Being a virtuoso has a lot to do with something that is near magical, sometimes some techniques and compositions come from a place that can hardly be copied, that’s why is so easy to know when someone is being replaced in a band, someone that really made it shine, and the new person filling the spot feels like an imitation.
There are two interesting subjects that can arise when bringing up the subject of virtuosism, first there is the virtuoso as a composer and original perfomer and then there is the question of, is another virtuoso good enough to satisfy the hearing of a person that enjoyed the orginal composer?
Of course there is also another imporant part of this virtuoso dilemma that should be taken into account, which is the question of, is there virtuosism in performance only, or is it present in composition as well?
When it comes to performance, it’s just about playing, a musician can be a virtuoso without having the need for composing. Technique alone can make someone a virtuoso.
In concerts, the virtuoso approaches each performance, each interpretation as a unique occasion – something I feel is increasingly hard for performers when high-quality recordings are so readily available, benchmarks by which pianistic prowess is measured and which lead audiences to expect a certain manner of playing in live concerts. The virtuoso appreciates that there is no one “perfect” rendition of a Beethoven Concerto or Chopin Étude; that one should never aspire to have the “last word” on any work. It is for this reason that many of us seek out the same virtuoso performers in the same repertoire, either on disc or in concert, to hear how their view of certain works changes and develops over time. Yet for some musicians the constant revisiting of certain works (the Beethoven piano sonatas, for example), or playing them on different instruments (fortepiano, for example) suggests an overly reverential or literal attitude to the composer’s “intentions” as they perceive them, and a wish/need to make a final statement on this music and set it in stone. Such performances, for me at least, may come across not as virtuosic but rather as academic, mannered or overly precious.
The Cross-Eyed Pianist
The concept of virtusism is generally more tied to the performance itself, and by 19th century standards which is when this notion came to be, it referred mostly to a masculine artist that was able to perform complex pieces of music with fast and precise playing.
While this may be true, what about the composition itself? Well in the 19th century the virtuoso was the composer many times, but there were cases in which the composer would rather someone else play it. How is it that something can be thought but not performed as the composer intended it to be played?
What do we actually mean by compositional virtuosity? – A compositional sense of technical virtuosic display or mastery in the context of that art or practice in a similar or parallel sense to that of the performer. As a composer, I am not trying to steal limelight from the performer, but I am aware that the composer as an artist also must possess appropriate technique, stamina, technical agility etc. in order to be a master of their art. This is better perceived in the finished artefact (either score or performance) rather than in the process (in as much as one can separate the process from the finished result of course).
This was presented by Peter Fribbins at the Virtuosity and Performance Mastery symposium.
So in a way one must be a virtuoso in both categories in order to be able to compose something that only a virtuoso can play.
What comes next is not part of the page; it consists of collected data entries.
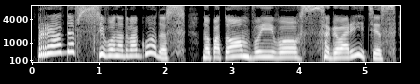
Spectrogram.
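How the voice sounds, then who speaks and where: A woman voicing a sly, domineering snake matriarch who drawls slowly and hisses on her words. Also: high voice, no echo, clean studio sound, pitched above the performer's own voice, heavily acted. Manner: slow drawl, adds hissing "-s" to words. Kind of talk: audiobook character voice.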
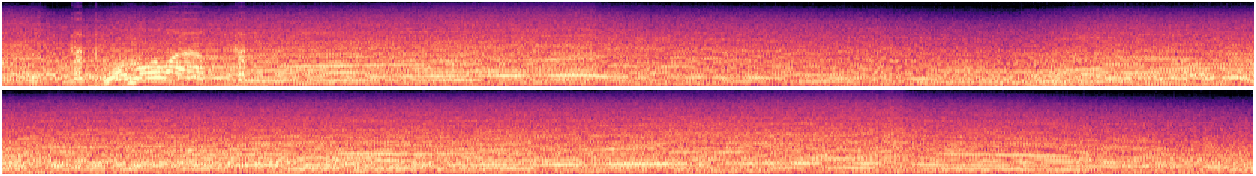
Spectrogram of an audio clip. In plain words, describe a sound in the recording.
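A race car engine roars steadily, its pitch rising and falling as it shifts and slows for turns.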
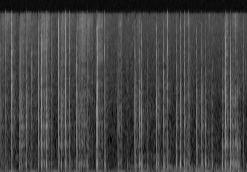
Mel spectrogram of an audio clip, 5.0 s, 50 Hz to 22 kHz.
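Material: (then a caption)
Cardboard. Long nails tap repeatedly on the dark grey cardboard hardcover board of a thick, solid book resting on a table. The result is a quick, uneven run of short, dry clicks with a low, hollow body near 200 Hz and bright, crisp tips that die away instantly.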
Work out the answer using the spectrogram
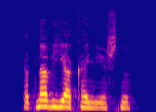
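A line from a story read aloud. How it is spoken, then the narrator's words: Snort. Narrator (Russian): хмыкнула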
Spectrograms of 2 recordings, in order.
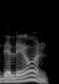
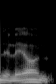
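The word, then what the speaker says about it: De León: When I used to say his name, Kevin De Leon, because when I talked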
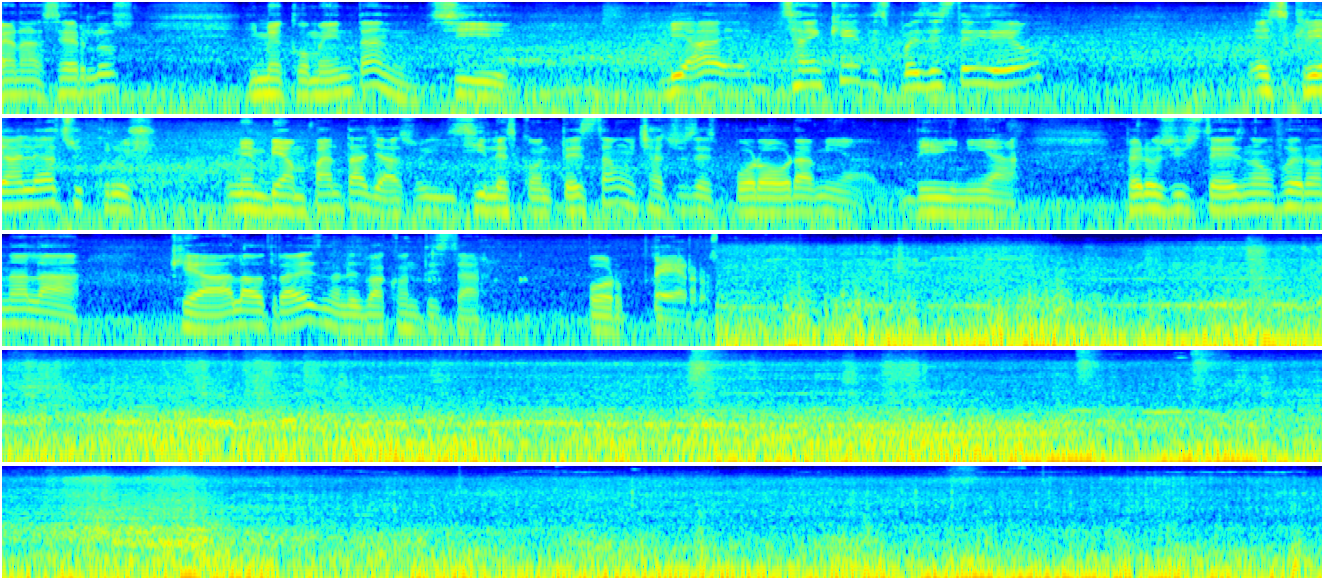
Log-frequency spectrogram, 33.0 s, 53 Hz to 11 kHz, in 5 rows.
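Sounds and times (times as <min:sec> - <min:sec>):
deep steady traffic rumble: 0:00.0 - 0:33.0
truck and car engines running: 0:00.0 - 0:33.0.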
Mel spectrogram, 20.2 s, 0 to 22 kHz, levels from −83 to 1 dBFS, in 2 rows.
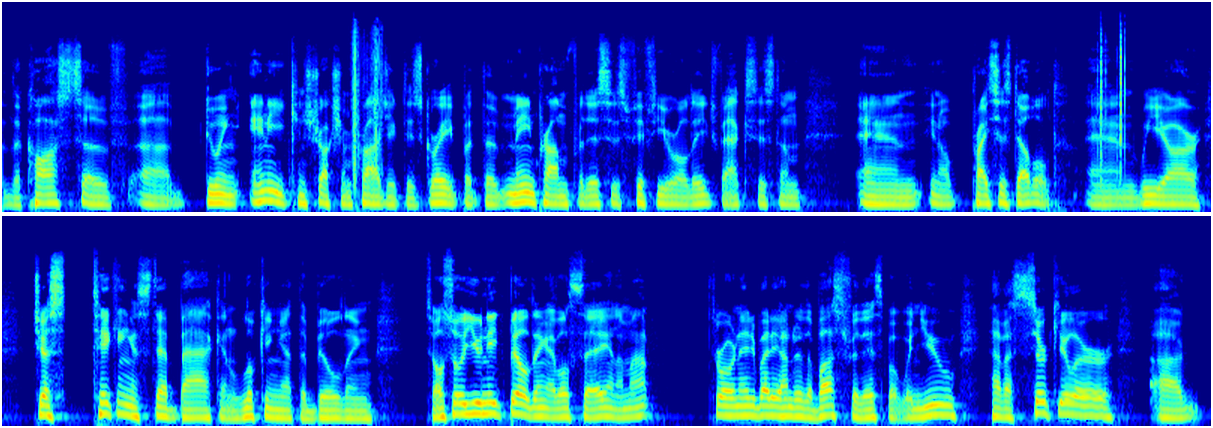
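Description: Brief bursts of scratchy, rustling noise sit over the speech from 2.90 to 3.16 s and again from 9.09 to 9.36 s, only a little below the speech level. This cable scratch noise is likely from a worn cable or connector being moved, its contact resistance fluctuating rapidly.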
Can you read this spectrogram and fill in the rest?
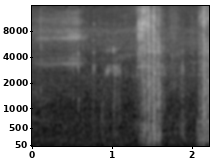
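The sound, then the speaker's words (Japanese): A sharp crunchy bite into a crisp, fragrant roasted snack, followed by a few loud crackling chews and a second crunch at the end, with no talking. “おおいい音するうんめっちゃ香ばしい香ばしいうん美味しい”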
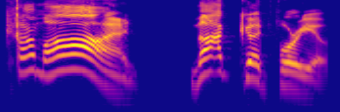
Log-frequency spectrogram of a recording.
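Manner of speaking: high, drawn-out mock yell; exasperated doctor. Doctor urges patient to stop, high exasperated mock cry.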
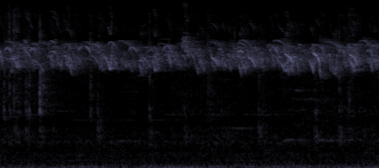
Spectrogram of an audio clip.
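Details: Colourful chicks peep constantly in a group, their high, piercing chirps tumbling over one another in an unbroken chorus, with low background hum.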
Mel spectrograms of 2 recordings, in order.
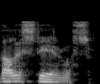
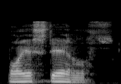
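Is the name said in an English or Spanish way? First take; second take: English; Spanish. First: The name is said in an English way. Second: The name is said in a Spanish way.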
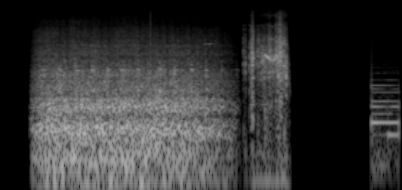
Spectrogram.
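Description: About two seconds of loud, even noise that stops abruptly, then a second short burst of noise and silence. Near the end, gentle background music with sustained notes begins.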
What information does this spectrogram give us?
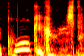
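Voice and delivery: high cartoon mascot cry; hammed-up mock sponsor plug; cereal commercial imitation. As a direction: sing out the brand like an old cereal ad. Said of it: "if anyone remembers those commercials".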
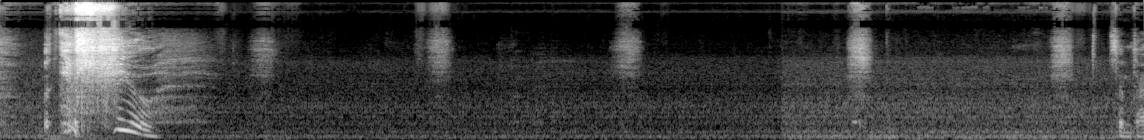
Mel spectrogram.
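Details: Sneezing while driving to work in the morning (M), despite daily allergy medication: one loud, forceful allergic sneeze, then quieter sniffing and snorting over steady car noise.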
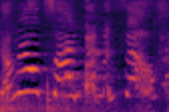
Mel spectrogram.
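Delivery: high, slow, pitiful put-on goat voice; whiny goat voice. Voicing the goat crying alone outside, high whiny put-on voice. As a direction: whimper it like the lonely goat. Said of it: "He's out here crying like".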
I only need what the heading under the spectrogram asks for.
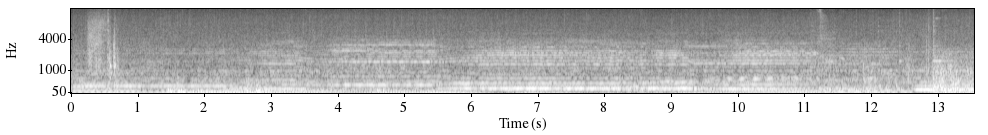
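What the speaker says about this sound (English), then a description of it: "Let it rain." Steady rain falls with low rumbles of thunder in The Witcher 3, layered under sustained tonal game music, with a couple of brief sharper crackles near the start and end.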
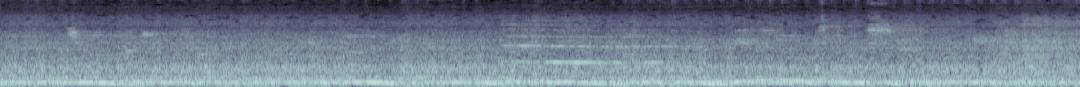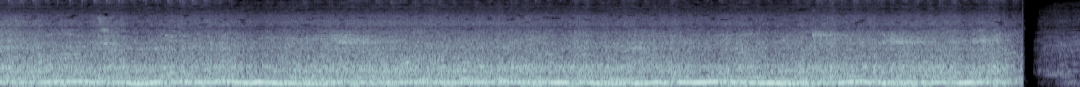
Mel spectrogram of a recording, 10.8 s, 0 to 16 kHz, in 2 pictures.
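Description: WAP-7 electric locomotive standing at a platform with its cooling blowers and auxiliary machinery running: a steady, loud hum with a lower tone that wavers up and down over it.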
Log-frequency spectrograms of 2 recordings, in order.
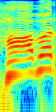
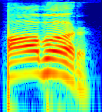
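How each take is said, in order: First: The word begins with an h sound. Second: The word begins with a vowel sound. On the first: The speaker calls it wrong. "ये हावर लिखा हुआ नहीं है" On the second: The speaker calls it right. "इनको हम लोग क्या पढ़ते हैं"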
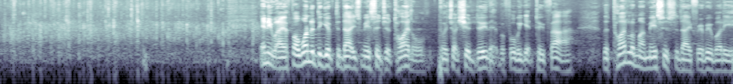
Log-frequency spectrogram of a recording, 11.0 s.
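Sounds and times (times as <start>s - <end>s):
audience applause: 0.0s - 4.0s
speech: 3.9s - 10.9s.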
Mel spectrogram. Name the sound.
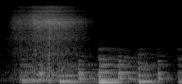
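snake hissing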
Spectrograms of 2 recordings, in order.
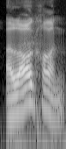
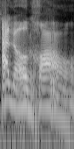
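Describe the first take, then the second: First: The name is said plainly, without added flair. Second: The name is said with exaggerated accent and flair.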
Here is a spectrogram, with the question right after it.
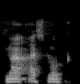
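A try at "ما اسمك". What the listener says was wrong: मसमुक, ये ना मीम जो है ना इसको डायरेक्ट मिलाएंगे हम सीन से, मसमुक।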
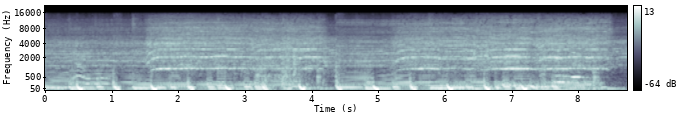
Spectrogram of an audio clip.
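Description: LEGO Mindstorms EV3 robot motors whining as the sumo robots drive, the whine rising in pitch and holding twice: about a second and a half in and again about five seconds in. Background music with a steady beat plays throughout.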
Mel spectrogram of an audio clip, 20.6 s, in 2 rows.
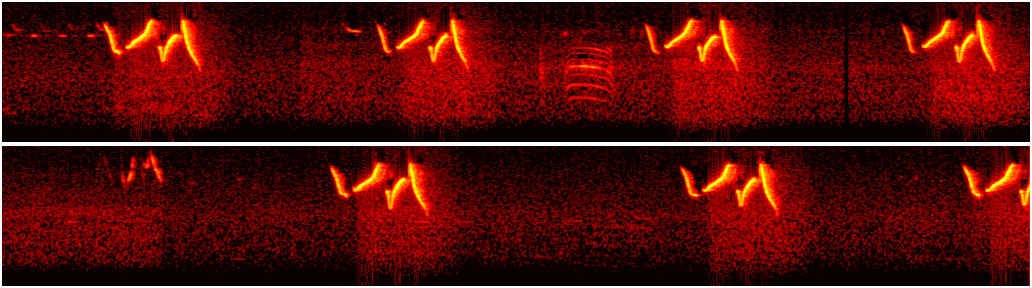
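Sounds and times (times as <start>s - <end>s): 
cardinal singing sweeping whistled phrases: 1.0s - 2.0s, 3.8s - 4.7s, 6.5s - 7.4s, 9.0s - 10.0s, 13.6s - 14.6s, 17.1s - 18.0s, 19.9s - 20.5s.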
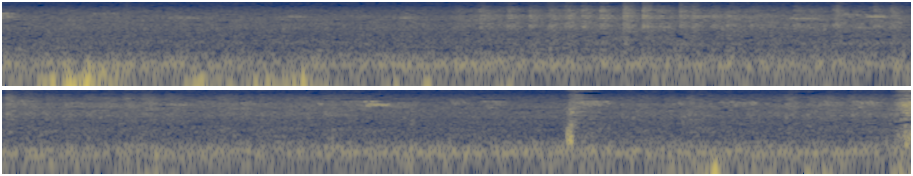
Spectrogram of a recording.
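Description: Quiet riverside background with faint high bird chirping, and a short sharp sound about seven seconds in.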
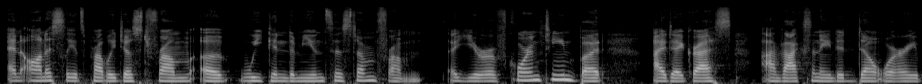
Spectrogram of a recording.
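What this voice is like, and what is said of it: Raspy, hoarse voice. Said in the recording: “the raspiest voice that hopefully is not the most nauseating to listen to... I'm like slightly catching a teeny bit of a cough”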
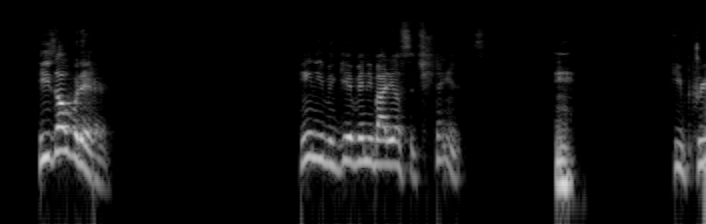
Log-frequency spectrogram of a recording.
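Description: A man talks with animation over an online call.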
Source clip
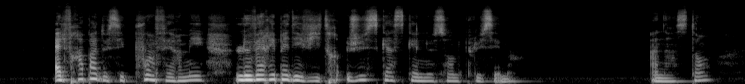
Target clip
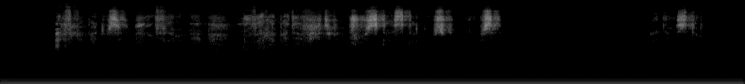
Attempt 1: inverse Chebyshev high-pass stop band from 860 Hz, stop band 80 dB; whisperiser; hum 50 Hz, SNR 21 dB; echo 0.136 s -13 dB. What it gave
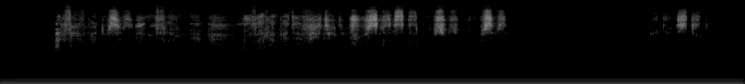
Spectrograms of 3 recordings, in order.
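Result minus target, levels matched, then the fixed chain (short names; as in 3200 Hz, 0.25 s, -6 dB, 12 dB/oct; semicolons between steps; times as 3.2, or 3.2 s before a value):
echo 53 ms late
inverse Chebyshev high-pass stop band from 860 Hz, stop band 80 dB; whisperiser; hum 50 Hz, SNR 21 dB; echo 83 ms -13 dB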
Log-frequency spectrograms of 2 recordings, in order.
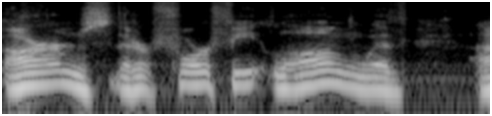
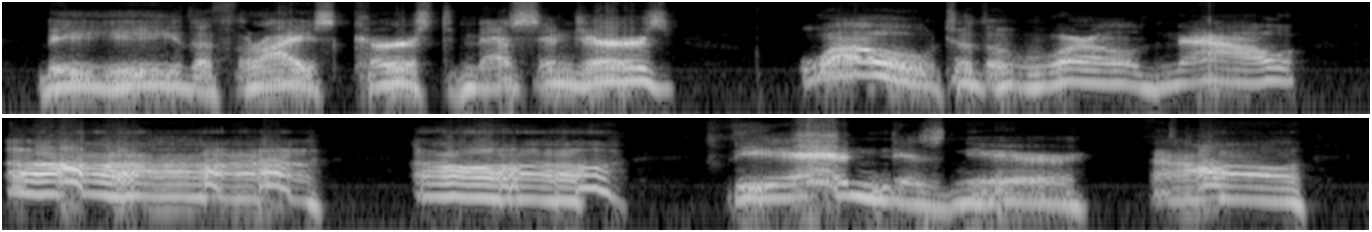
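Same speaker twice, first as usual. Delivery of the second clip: rough, creaky, gravelly, sobbing, wailing lament; 3 semitones higher, 4 dB louder than usual. A legless creature rising from rags at a cave entrance speaks: gravelly lamenting voice. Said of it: "And it says in a gravelly voice".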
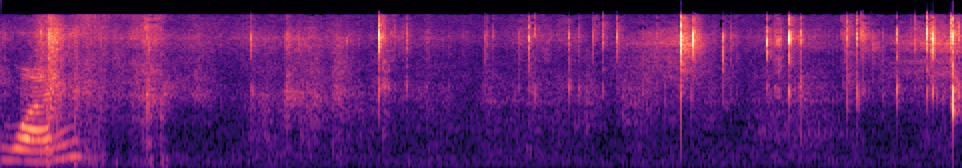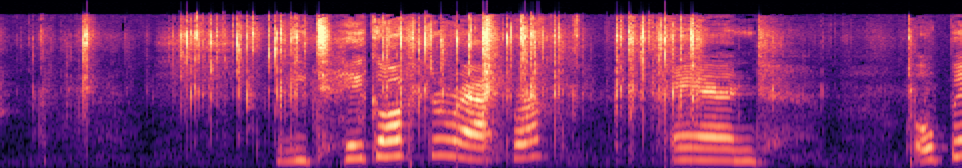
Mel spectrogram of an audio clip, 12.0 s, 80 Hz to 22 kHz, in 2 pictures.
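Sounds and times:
plastic wrapping crinkling: 1.6s - 10.6s.

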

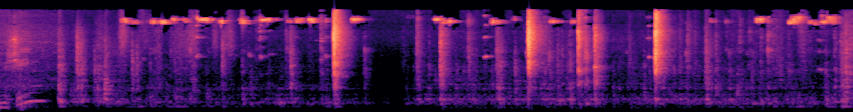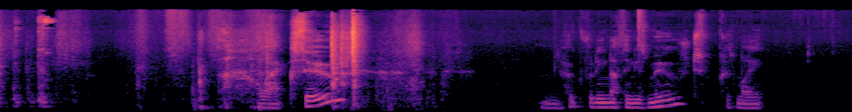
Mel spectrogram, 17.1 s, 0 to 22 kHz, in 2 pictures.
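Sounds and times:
high squeaks: 1.2s - 3.6s.

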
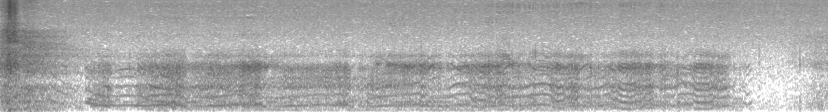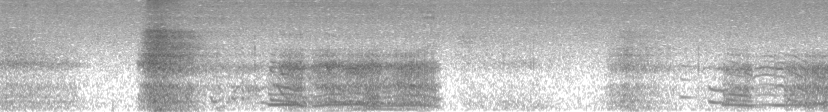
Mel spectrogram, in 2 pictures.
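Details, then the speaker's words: Long, musical, whistling breath sounds with several shifting pitches, recorded at night while lying down: wheezing. "what you're about to hear is my wheezing this is my breathing when I lay down there's no picture it's just listening to me and how annoying it is"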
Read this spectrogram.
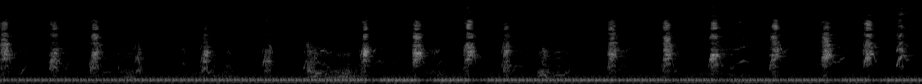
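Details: Forty-two-day-old Cavalier King Charles Spaniel puppy demanding release, 30 June 2021, indoors; short piercing yips spaced roughly every half second, a few longer whimpers in between, constant electrical hum beneath.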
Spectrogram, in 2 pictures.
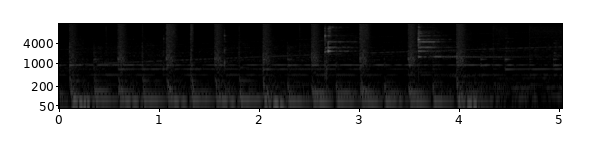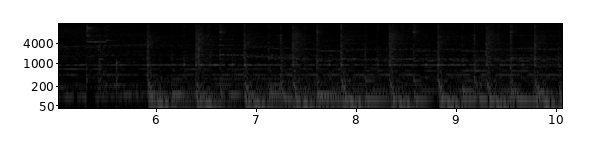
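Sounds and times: electronic music with steady beat: 0.0 - 10.0
bright chiming notes: 2.5 - 5.9.

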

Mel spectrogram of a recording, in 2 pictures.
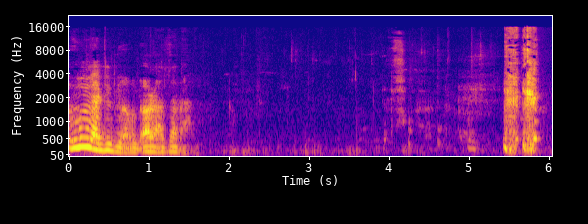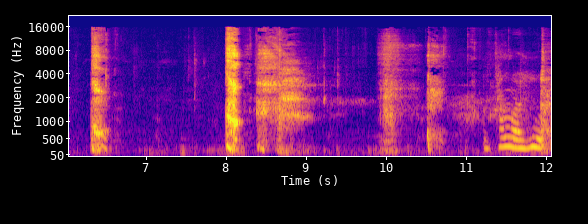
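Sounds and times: person coughing: 10.5 - 10.8.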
However there is another factor that can’t really be measured by how polished the technique is or how fast the musician can be, sometimes it’s something else.
There is the example of one of the two greatest pianists/composers of all time Chopin and Lizst who actually shared quite a lot during their prime. Chopin said: ” I would love myself to acquire from him[Liszt] the manner in which he plays my etudes.”
Why Lizst, shouldn’t Chopin be better at his own composition? Or is he a better composer by aknowledging the fact that someone else is better suited for the performance, not because of virtusism but Lizst personality and approach to music.
So yes virtusism is present in composition but that doesn’t necessarily mean it’s also present in performance. While there are no concrete answers, thinking about this may be useful when teaching or as something to just reflect upon.